▶ _YOUR GOAL_
Print every record below exactly as it stands, but leave out the pictures.

▶ _DATASET CONTENT_
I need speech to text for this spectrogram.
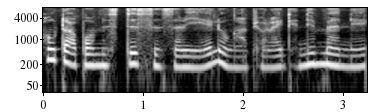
ဟုတ်တာပေါ့မစ္စတာဆင်ဆန်ရဲ့လို့ငါပြောလိုက်တယ်နင့်မှန်နေ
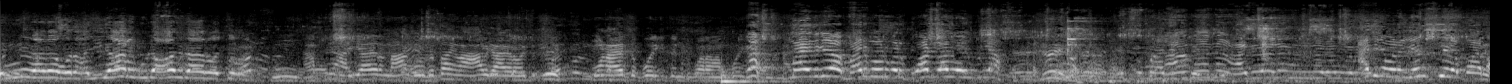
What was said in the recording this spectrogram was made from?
ஒண்ணு வேணாம் ஒரு ஐயாயிரம் கூட ஆறுகாயிரம் வச்சிடும் அப்படியே ஐயாயிரம் நான் கொடுக்கத்தான் இவன் ஆளுக்கு ஆயிரம் வச்சுட்டு மூணாயிரத்தை தின்ட்டு போறான் எதுக்கு மறுபடியும் ஒரு கோட்டாவது அதுக்கு அவனை எம்சியில பாரு.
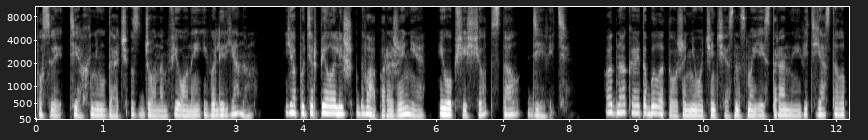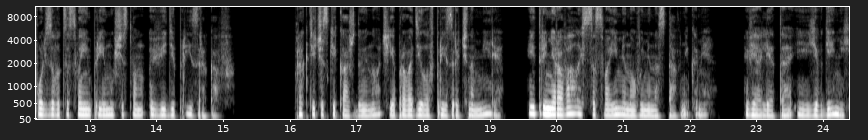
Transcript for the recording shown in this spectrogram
После тех неудач с Джоном, Фионой и Валерьяном я потерпела лишь два поражения, и общий счет стал девять. Однако это было тоже не очень честно с моей стороны, ведь я стала пользоваться своим преимуществом в виде призраков. Практически каждую ночь я проводила в призрачном мире и тренировалась со своими новыми наставниками. Виолетта и Евгений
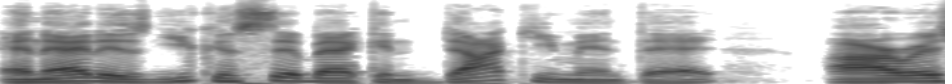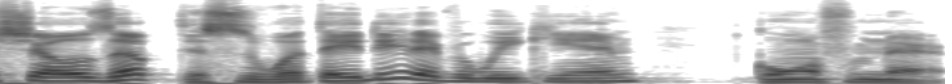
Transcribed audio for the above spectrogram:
And that is you can sit back and document that. IRS shows up. This is what they did every weekend, going from there.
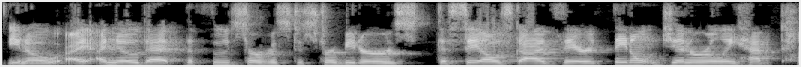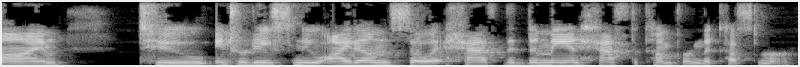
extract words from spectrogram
you know, I, I, know that the food service distributors, the sales guys there, they don't generally have time to introduce new items. So it has the demand has to come from the customer.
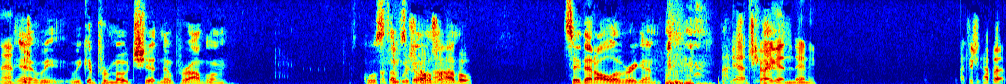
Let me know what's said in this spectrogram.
Yeah. Yeah, we we could promote shit, no problem. Cool I stuff's we should going also on. have a. Say that all over again. Yeah, try again, Danny. I think we should have a.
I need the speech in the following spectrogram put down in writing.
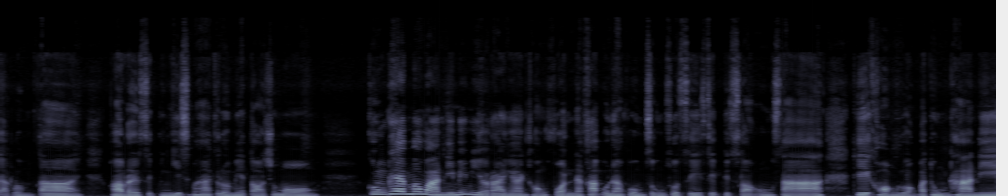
จากลมใต้ ความเร็ว 10-25 กิโลเมตรต่อชั่วโมง กรุงเทพเมื่อวานนี้ไม่มีรายงานของฝนนะครับ อุณหภูมิสูงสุด 40.2 องศา ที่คลองหลวงปทุมธานี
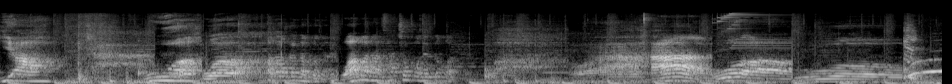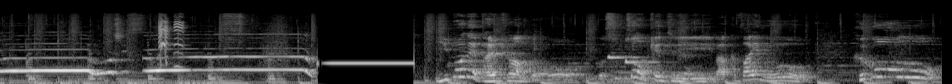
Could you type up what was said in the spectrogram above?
이야 우와 우와 하다 끝났거든요 와만 한 4천 번 했던 것 같아요 와, 우와 아, 우와 우와 멋있어 이번에 발표한 거 이거 suit up 계트리 네. 마크 5 그거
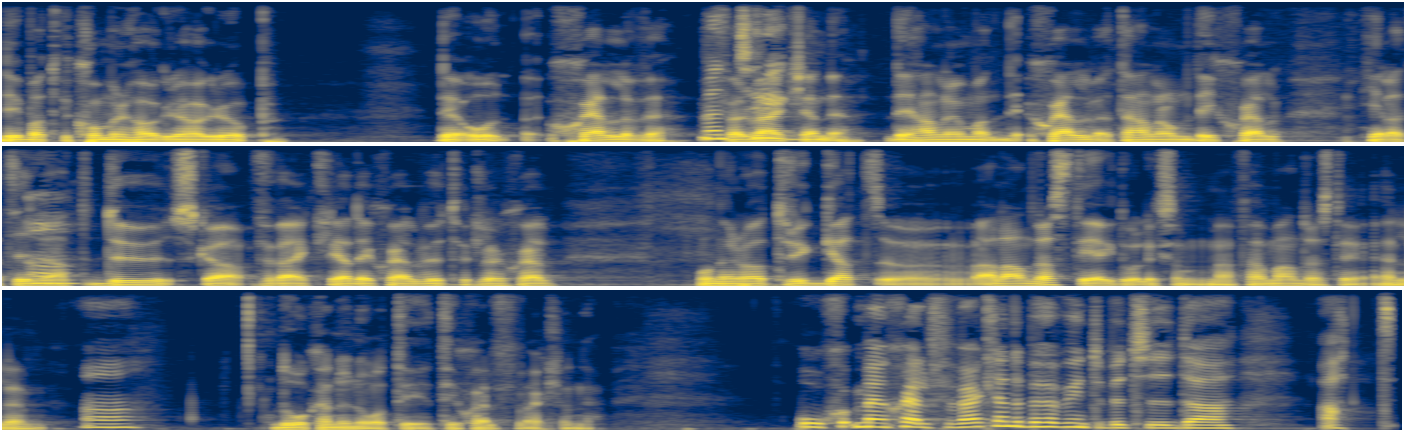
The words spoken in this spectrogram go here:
Det är bara att vi kommer högre och högre upp. Det, och självförverkligande, det handlar om att, självet, det handlar om dig själv hela tiden. Att du ska förverkliga dig själv, utveckla dig själv. Och när du har tryggat eh, alla andra steg, då, liksom, de här fem andra steg, eller, då kan du nå till, till självförverkligande. Och, men självförverkligande behöver ju inte betyda att,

▶ _SOLVED EXERCISE_
I need speech to text for this spectrogram.
ဟုတ်တာပေါ့မစ္စတာဆင်ဆန်ရဲ့လို့ငါပြောလိုက်တယ်နင့်မှန်နေ
What was said in the recording this spectrogram was made from?
ஒண்ணு வேணாம் ஒரு ஐயாயிரம் கூட ஆறுகாயிரம் வச்சிடும் அப்படியே ஐயாயிரம் நான் கொடுக்கத்தான் இவன் ஆளுக்கு ஆயிரம் வச்சுட்டு மூணாயிரத்தை தின்ட்டு போறான் எதுக்கு மறுபடியும் ஒரு கோட்டாவது அதுக்கு அவனை எம்சியில பாரு.
Transcript for the recording shown in this spectrogram
После тех неудач с Джоном, Фионой и Валерьяном я потерпела лишь два поражения, и общий счет стал девять. Однако это было тоже не очень честно с моей стороны, ведь я стала пользоваться своим преимуществом в виде призраков. Практически каждую ночь я проводила в призрачном мире и тренировалась со своими новыми наставниками. Виолетта и Евгений
Transcribed audio for the above spectrogram:
And that is you can sit back and document that. IRS shows up. This is what they did every weekend, going from there.
extract words from spectrogram
you know, I, I, know that the food service distributors, the sales guys there, they don't generally have time to introduce new items. So it has the demand has to come from the customer.
Let me know what's said in this spectrogram.
Yeah. Yeah, we we could promote shit, no problem. Cool I stuff's we should going also on. have a. Say that all over again. Yeah, try again, Danny. I think we should have a.
I need the speech in the following spectrogram put down in writing.
จากลมใต้ ความเร็ว 10-25 กิโลเมตรต่อชั่วโมง กรุงเทพเมื่อวานนี้ไม่มีรายงานของฝนนะครับ อุณหภูมิสูงสุด 40.2 องศา ที่คลองหลวงปทุมธานี
Could you type up what was said in the spectrogram above?
이야 우와 우와 하다 끝났거든요 와만 한 4천 번 했던 것 같아요 와, 우와 아, 우와 우와 멋있어 이번에 발표한 거 이거 suit up 계트리 네. 마크 5 그거
The words spoken in this spectrogram go here:
Det är bara att vi kommer högre och högre upp. Det, och självförverkligande, det handlar om att, självet, det handlar om dig själv hela tiden. Att du ska förverkliga dig själv, utveckla dig själv. Och när du har tryggat eh, alla andra steg, då, liksom, de här fem andra steg, eller, då kan du nå till, till självförverkligande. Och, men självförverkligande behöver ju inte betyda att,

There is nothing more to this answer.